Work task ▸ Take every entry below and copy it out word for word.

Stored records ▸
[Start of section]
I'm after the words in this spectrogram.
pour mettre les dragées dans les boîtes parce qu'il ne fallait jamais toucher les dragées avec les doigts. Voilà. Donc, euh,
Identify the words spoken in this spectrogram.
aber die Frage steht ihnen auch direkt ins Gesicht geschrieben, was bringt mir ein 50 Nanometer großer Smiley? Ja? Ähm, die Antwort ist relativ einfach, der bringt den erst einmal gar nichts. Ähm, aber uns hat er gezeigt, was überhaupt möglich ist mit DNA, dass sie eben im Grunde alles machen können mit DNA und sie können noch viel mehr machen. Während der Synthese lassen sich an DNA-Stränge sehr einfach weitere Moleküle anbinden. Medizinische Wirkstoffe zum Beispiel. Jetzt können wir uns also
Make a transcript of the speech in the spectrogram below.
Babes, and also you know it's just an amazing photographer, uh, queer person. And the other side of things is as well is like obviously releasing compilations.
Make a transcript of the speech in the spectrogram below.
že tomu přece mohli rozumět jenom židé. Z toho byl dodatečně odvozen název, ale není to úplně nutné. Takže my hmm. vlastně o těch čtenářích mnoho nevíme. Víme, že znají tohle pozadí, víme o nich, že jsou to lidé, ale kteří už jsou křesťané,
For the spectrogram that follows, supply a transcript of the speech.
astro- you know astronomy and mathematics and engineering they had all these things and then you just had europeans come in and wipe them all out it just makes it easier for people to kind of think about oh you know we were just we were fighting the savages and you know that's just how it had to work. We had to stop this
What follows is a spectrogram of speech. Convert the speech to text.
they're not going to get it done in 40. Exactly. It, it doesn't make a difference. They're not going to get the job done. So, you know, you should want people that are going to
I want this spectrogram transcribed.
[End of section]
Output for this task ▸
I'm after the words in this spectrogram.
pour mettre les dragées dans les boîtes parce qu'il ne fallait jamais toucher les dragées avec les doigts. Voilà. Donc, euh,
Identify the words spoken in this spectrogram.
aber die Frage steht ihnen auch direkt ins Gesicht geschrieben, was bringt mir ein 50 Nanometer großer Smiley? Ja? Ähm, die Antwort ist relativ einfach, der bringt den erst einmal gar nichts. Ähm, aber uns hat er gezeigt, was überhaupt möglich ist mit DNA, dass sie eben im Grunde alles machen können mit DNA und sie können noch viel mehr machen. Während der Synthese lassen sich an DNA-Stränge sehr einfach weitere Moleküle anbinden. Medizinische Wirkstoffe zum Beispiel. Jetzt können wir uns also
Make a transcript of the speech in the spectrogram below.
Babes, and also you know it's just an amazing photographer, uh, queer person. And the other side of things is as well is like obviously releasing compilations.
Make a transcript of the speech in the spectrogram below.
že tomu přece mohli rozumět jenom židé. Z toho byl dodatečně odvozen název, ale není to úplně nutné. Takže my hmm. vlastně o těch čtenářích mnoho nevíme. Víme, že znají tohle pozadí, víme o nich, že jsou to lidé, ale kteří už jsou křesťané,
For the spectrogram that follows, supply a transcript of the speech.
astro- you know astronomy and mathematics and engineering they had all these things and then you just had europeans come in and wipe them all out it just makes it easier for people to kind of think about oh you know we were just we were fighting the savages and you know that's just how it had to work. We had to stop this
What follows is a spectrogram of speech. Convert the speech to text.
they're not going to get it done in 40. Exactly. It, it doesn't make a difference. They're not going to get the job done. So, you know, you should want people that are going to
I want this spectrogram transcribed.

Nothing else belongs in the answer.